### WHAT THIS TASK INVOLVES
Every entry is to be reproduced word for word, but the images are not.

━━ EXTRACTED RECORDS ━━

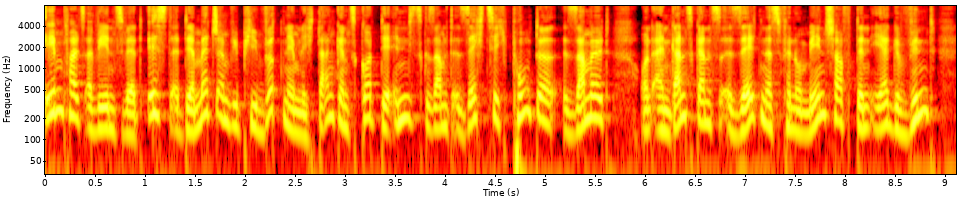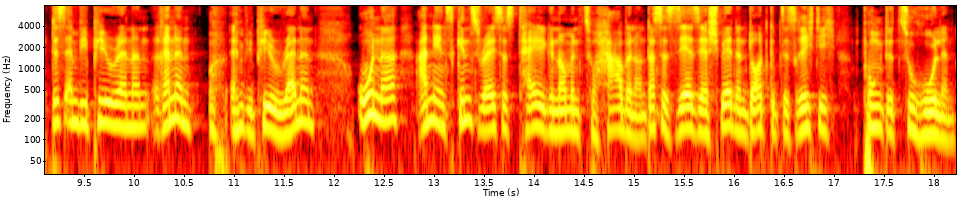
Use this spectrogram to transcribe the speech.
Ebenfalls erwähnenswert ist, der Match-MVP wird nämlich Duncan Scott, der insgesamt 60 Punkte sammelt und ein ganz, ganz seltenes Phänomen schafft, denn er gewinnt das MVP-Rennen, Rennen, MVP-Rennen, ohne an den Skins Races teilgenommen zu haben. Und das ist sehr, sehr schwer, denn dort gibt es richtig Punkte zu holen.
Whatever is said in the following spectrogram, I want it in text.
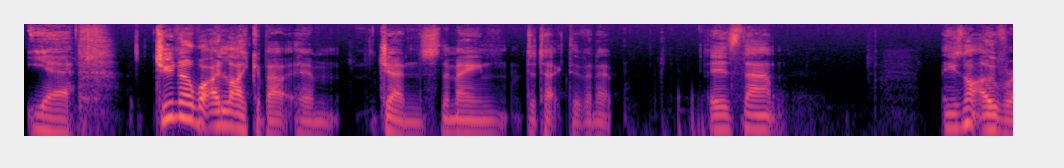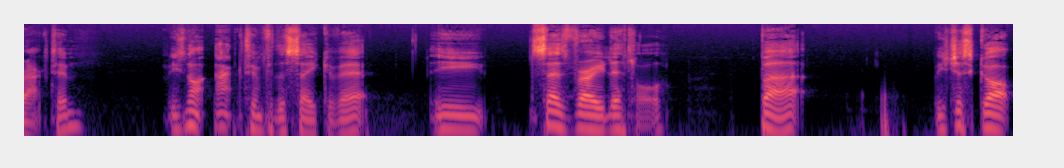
yeah. Do you know what I like about him, Jens, the main detective in it? Is that he's not overacting. He's not acting for the sake of it. He says very little, but he's just got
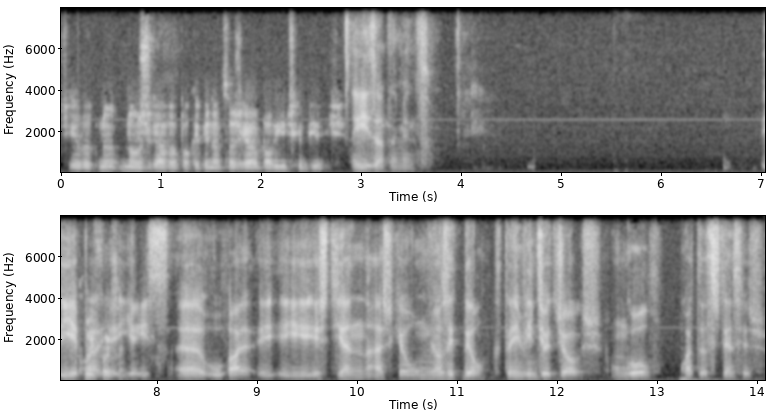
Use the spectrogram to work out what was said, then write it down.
Jogador que não, não jogava para o campeonato, só jogava para a Liga dos Campeões. Exatamente. E, epá, e é isso. Uh, o- olha, e- e este ano acho que é o melhorzito dele, que tem 28 jogos, um gol, 4 assistências.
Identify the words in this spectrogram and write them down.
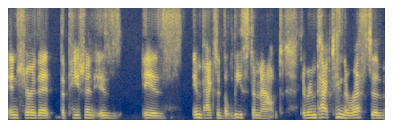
ensure that the patient is is impacted the least amount. They're impacting the rest of,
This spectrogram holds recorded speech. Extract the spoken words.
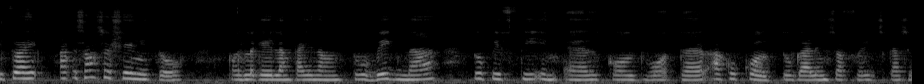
Ito ay ang isang sachet nito maglagay lang kayo ng tubig na 250 ml cold water. Ako cold to galing sa fridge kasi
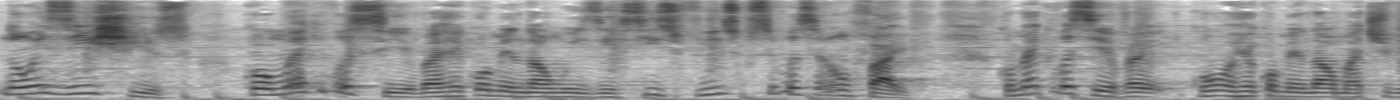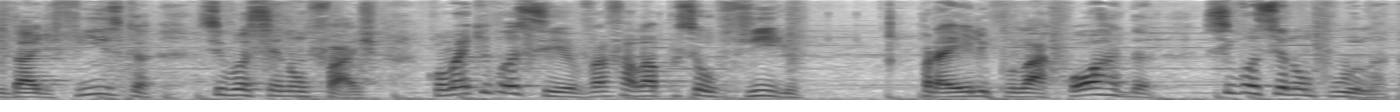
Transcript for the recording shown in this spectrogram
Não existe isso. Como é que você vai recomendar um exercício físico se você não faz? Como é que você vai recomendar uma atividade física se você não faz? Como é que você vai falar para o seu filho para ele pular corda se você não pula?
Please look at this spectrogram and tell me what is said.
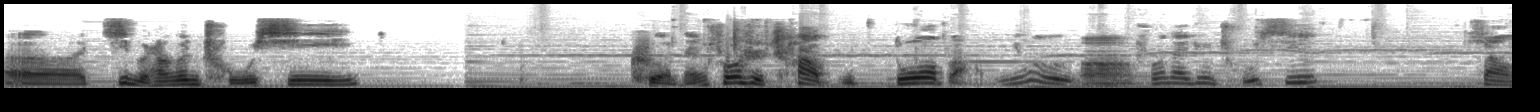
呃，基本上跟除夕可能说是差不多吧，因为怎啊么说呢，就除夕，像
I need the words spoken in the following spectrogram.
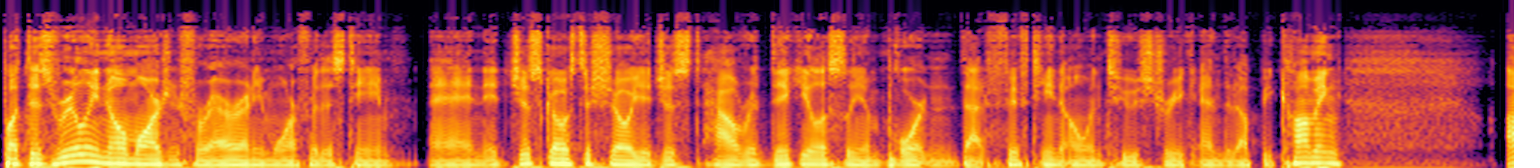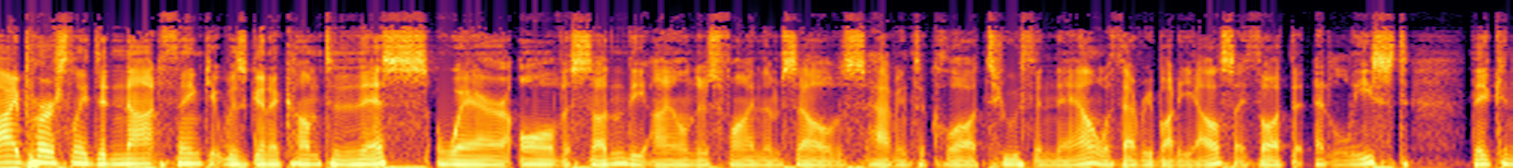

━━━

### TASK ANSWER
Use this spectrogram to transcribe the speech.
Ebenfalls erwähnenswert ist, der Match-MVP wird nämlich Duncan Scott, der insgesamt 60 Punkte sammelt und ein ganz, ganz seltenes Phänomen schafft, denn er gewinnt das MVP-Rennen, Rennen, MVP-Rennen, ohne an den Skins Races teilgenommen zu haben. Und das ist sehr, sehr schwer, denn dort gibt es richtig Punkte zu holen.
Whatever is said in the following spectrogram, I want it in text.
yeah. Do you know what I like about him, Jens, the main detective in it? Is that he's not overacting. He's not acting for the sake of it. He says very little, but he's just got
Use the spectrogram to work out what was said, then write it down.
Jogador que não, não jogava para o campeonato, só jogava para a Liga dos Campeões. Exatamente. E, epá, e é isso. Uh, o- olha, e- e este ano acho que é o melhorzito dele, que tem 28 jogos, um gol, 4 assistências.
Identify the words in this spectrogram and write them down.
ensure that the patient is is impacted the least amount. They're impacting the rest of,
This spectrogram holds recorded speech. Extract the spoken words.
Ito ay ang isang sachet nito maglagay lang kayo ng tubig na 250 ml cold water. Ako cold to galing sa fridge kasi
Transcript for the recording shown in this spectrogram
Não existe isso. Como é que você vai recomendar um exercício físico se você não faz? Como é que você vai recomendar uma atividade física se você não faz? Como é que você vai falar para o seu filho para ele pular corda se você não pula?
Please look at this spectrogram and tell me what is said.
呃，基本上跟除夕可能说是差不多吧，因为怎啊么说呢，就除夕，像
I need the words spoken in the following spectrogram.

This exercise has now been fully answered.